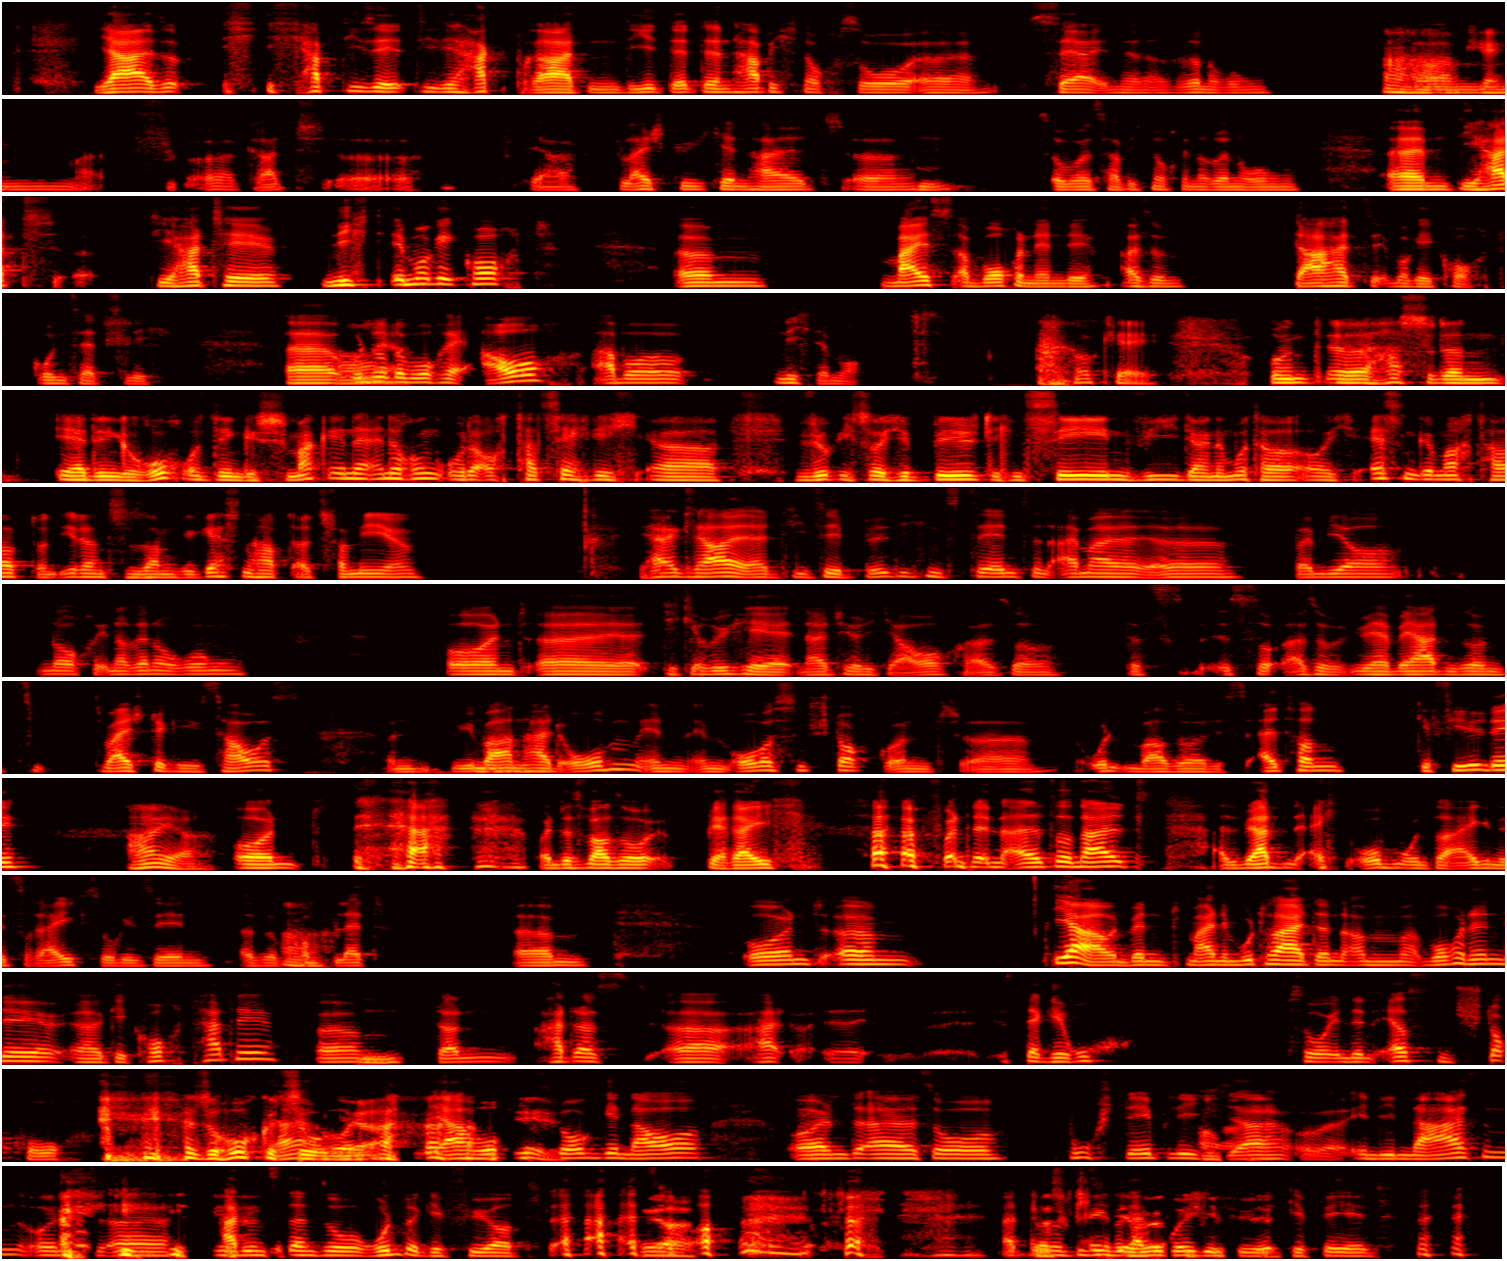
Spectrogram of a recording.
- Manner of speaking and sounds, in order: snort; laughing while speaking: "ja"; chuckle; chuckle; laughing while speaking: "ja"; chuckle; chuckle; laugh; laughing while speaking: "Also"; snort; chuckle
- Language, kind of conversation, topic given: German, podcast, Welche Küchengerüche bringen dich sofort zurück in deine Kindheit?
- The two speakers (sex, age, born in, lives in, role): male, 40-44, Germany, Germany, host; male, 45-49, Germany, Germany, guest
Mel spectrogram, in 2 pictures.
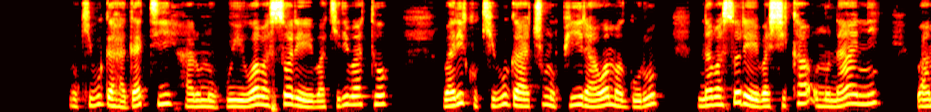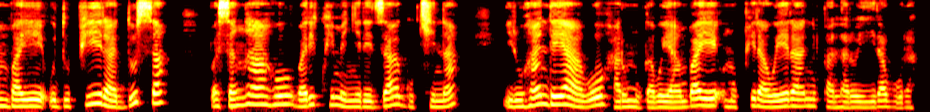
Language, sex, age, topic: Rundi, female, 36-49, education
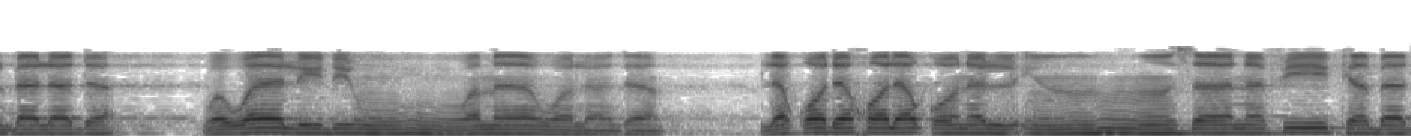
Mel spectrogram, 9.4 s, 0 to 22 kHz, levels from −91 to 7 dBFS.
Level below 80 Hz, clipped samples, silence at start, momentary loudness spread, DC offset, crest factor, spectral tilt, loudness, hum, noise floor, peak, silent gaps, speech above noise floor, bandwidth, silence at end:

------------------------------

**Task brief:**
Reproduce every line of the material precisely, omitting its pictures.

**Completed exercise:**
Spectrogram of a recording.
- Manner of speaking and sounds, in order: snort; laughing while speaking: "ja"; chuckle; chuckle; laughing while speaking: "ja"; chuckle; chuckle; laugh; laughing while speaking: "Also"; snort; chuckle
- Language, kind of conversation, topic given: German, podcast, Welche Küchengerüche bringen dich sofort zurück in deine Kindheit?
- The two speakers (sex, age, born in, lives in, role): male, 40-44, Germany, Germany, host; male, 45-49, Germany, Germany, guest
Mel spectrogram, in 2 pictures.
Language, sex, age, topic: Rundi, female, 36-49, education
Mel spectrogram, 9.4 s, 0 to 22 kHz, levels from −91 to 7 dBFS.
Level below 80 Hz, clipped samples, silence at start, momentary loudness spread, DC offset, crest factor, spectral tilt, loudness, hum, noise floor, peak, silent gaps, speech above noise floor, bandwidth, silence at end:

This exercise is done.